As I mentioned in my last post on the probable government shutdown, federal agencies and programs officially run out of discretionary funding in a few days, marking the start of fiscal year 2014. Talk about starting off on the right foot: as of October 1, budget authority appropriated for the previous fiscal year runs out.

Without a stopgap measure, all signs point to a complete government shutdown, the first since 1995 (despite the multiple threats since that time).

But how long will the government be out of business?

Veteran Washington budget wonk Stan Collender is predicting a shutdown of at least a week, largely because public ire will be needed to budge the budget battle lines drawn in the sand. Cue pitchforks and angry mob.

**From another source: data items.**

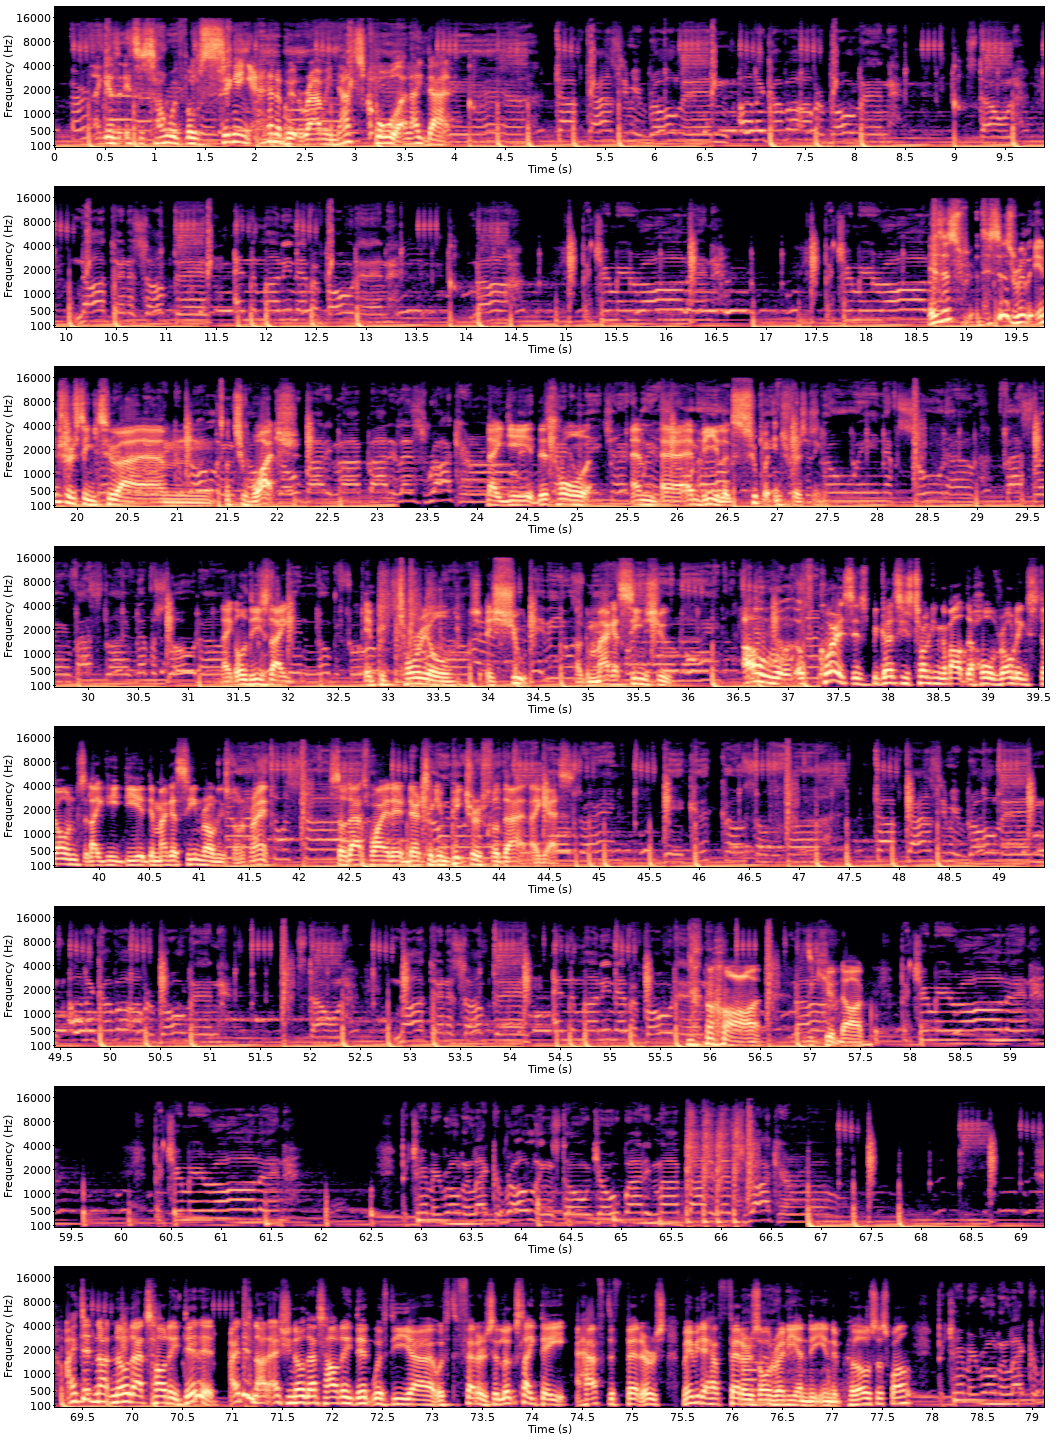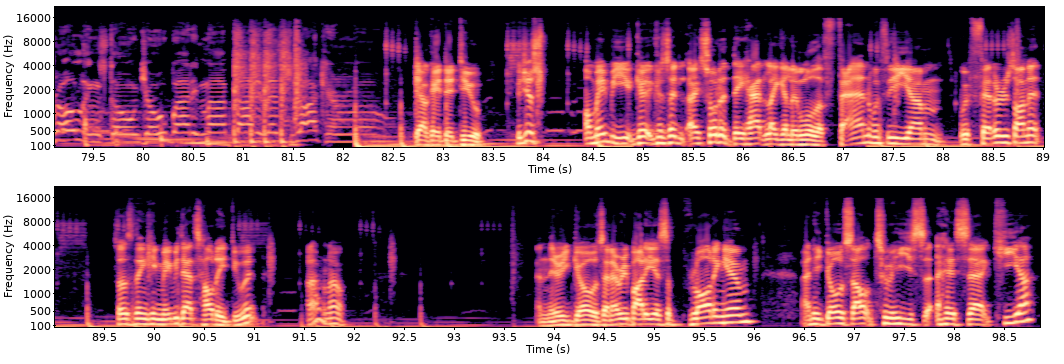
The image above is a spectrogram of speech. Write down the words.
Like it's, a song with both singing and a bit rapping. That's cool. I like that. This is this is really interesting to um to watch. Like the this whole M, uh, MV looks super interesting. Like all these like a pictorial a shoot, like a magazine shoot. Oh, of course, it's because he's talking about the whole Rolling Stones, like the the, the magazine Rolling Stones, right? So that's why they're, they're taking pictures for that, I guess. Aw, it's a cute dog. Like a rolling stone. Your body, my body, let's rock and roll. I did not know that's how they did it. I did not actually know that's how they did with the uh, with the feathers. It looks like they have the feathers. Maybe they have feathers already in the in the pillows as well. Yeah, okay, they do. They just or maybe because I, I, saw that they had like a little a fan with the um with feathers on it. So I was thinking maybe that's how they do it. I don't know. And there he goes, and everybody is applauding him. And he goes out to his his uh, Kia.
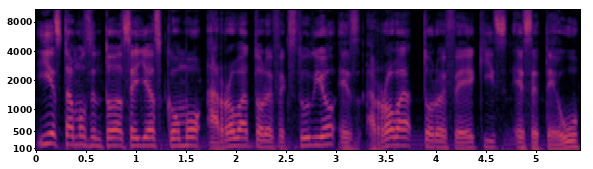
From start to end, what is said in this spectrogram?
y estamos en todas ellas como arroba torofxstudio, es arroba torofxstudio.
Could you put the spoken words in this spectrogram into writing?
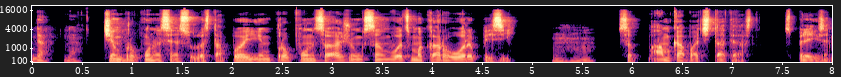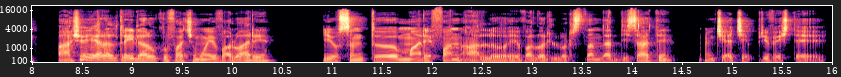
Da, da. Ce îmi propun în sensul ăsta? Păi îmi propun să ajung să învăț măcar o oră pe zi. Uh-huh. Să am capacitatea asta, spre exemplu. Așa, iar al treilea lucru facem o evaluare. Eu sunt uh, mare fan al uh, evaluărilor standardizate în ceea ce privește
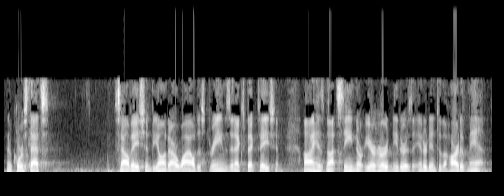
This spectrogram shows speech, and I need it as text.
And of course that's salvation beyond our wildest dreams and expectation. Eye has not seen nor ear heard, neither has it entered into the heart of man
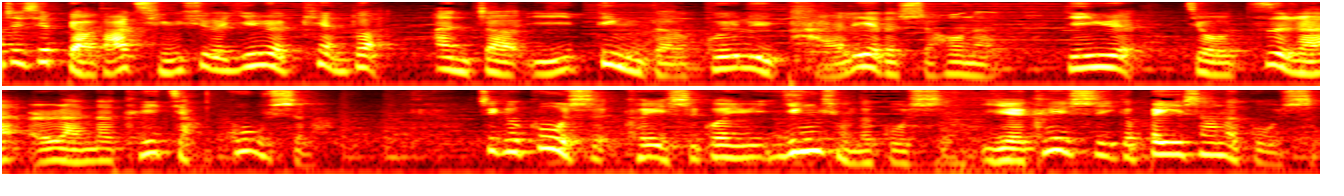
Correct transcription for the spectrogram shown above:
这些表达情绪的音乐片段按照一定的规律排列的时候呢，音乐就自然而然的可以讲故事了。这个故事可以是关于英雄的故事，也可以是一个悲伤的故事，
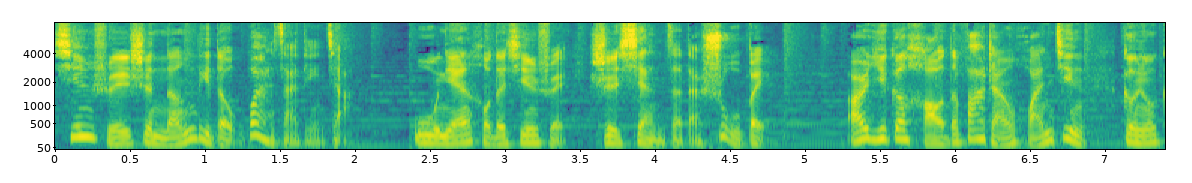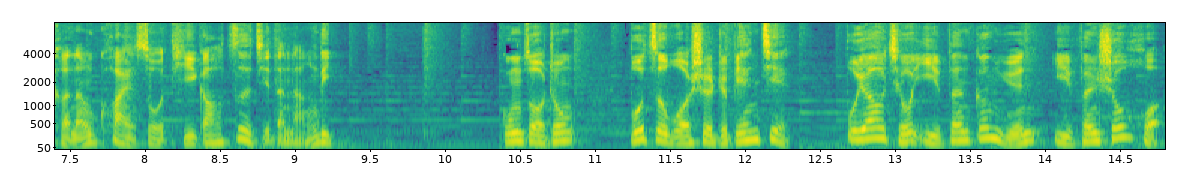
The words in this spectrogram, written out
薪水是能力的外在定价，五年后的薪水是现在的数倍。而一个好的发展环境更有可能快速提高自己的能力。工作中不自我设置边界，不要求一分耕耘一分收获，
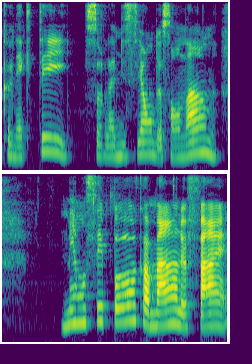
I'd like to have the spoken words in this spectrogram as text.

In the event of a government shutdown, House Republicans are overwhelmingly favored to take the brunt of the blame, as I discussed at Huffington Post, and for good reason—this tantrum is an irresponsible showcase of their disapproval for the Affordable Care Act with no chance of accomplishing any stated objective.

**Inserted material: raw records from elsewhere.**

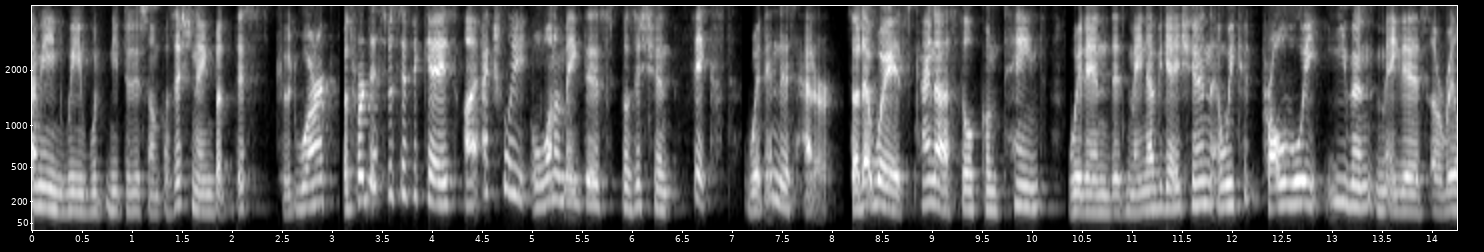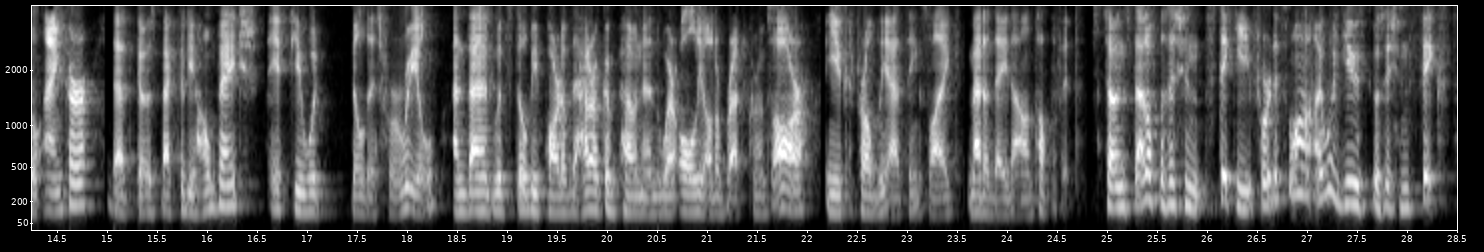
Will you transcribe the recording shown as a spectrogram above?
I mean, we would need to do some positioning, but this could work. But for this specific case, I actually want to make this position fixed within this header. So that way it's kind of still contained within this main navigation. And we could probably even make this a real anchor that goes back to the homepage if you would build this for real. And then it would still be part of the header component where all the other breadcrumbs are. And you could probably add things like metadata on top of it. So instead of position sticky, for this one, I would use position fixed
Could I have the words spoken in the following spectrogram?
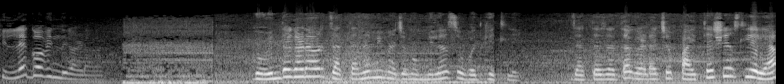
किल्ले गोविंदगडावर. गोविंदगडावर जाताना मी माझ्या मम्मीला सोबत घेतले. जाता जाता गडाच्या पायथ्याशी असलेल्या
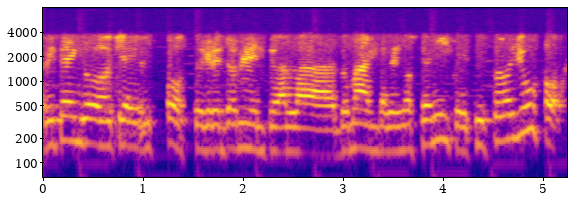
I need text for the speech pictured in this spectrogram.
ritengo che hai risposto egregiamente alla domanda del nostro amico esistono gli UFO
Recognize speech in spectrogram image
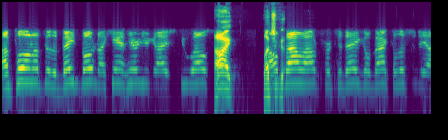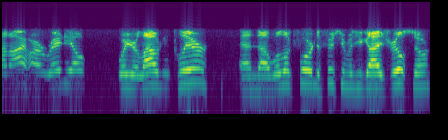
I'm pulling up to the bait boat, and I can't hear you guys too well. so All right, let I'll you go. bow out for today. Go back to listen to you on iHeartRadio, where you're loud and clear. And uh, we'll look forward to fishing with you guys real soon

When private contractors and companies doing business with the federal government stop seeing invoices processed, they will take note. The same goes for national parks abruptly closing, government employees getting furloughed, and so on. As a result, their Representatives will hear about it, and then some.

Many on the right, however, are not convinced a shutdown is even possible. “Let’s put it this way,” Sen. Orrin Hatch, R-Utah, told CNN. “I’m not about to shut down the government and have Republicans take the blame for it. It’s just that simple.”

A government shutdown is an untenable situation, much less so for the party being blamed for it. House Republican leadership will have to budge, something they clearly aren’t accustomed to doing.

Roughly forty Tea Party House Republicans effectively vote “no” to everything. In fact, they have been dubbed the “No On Everything” caucus by vexed former House Republican Steven LaTourette. The Washington Post has done an analysis of seven major votes in which the “No On Everything” caucus acted, naturally, in the negative.

If this trend holds during the climax of an ideologically-driven clash over the ACA, effectively keeping an additional 30+ million people from receiving health insurance, Speaker John Boehner will have to rely on votes from House Democrats to reopen the government.

Probably a lot of votes from House Democrats.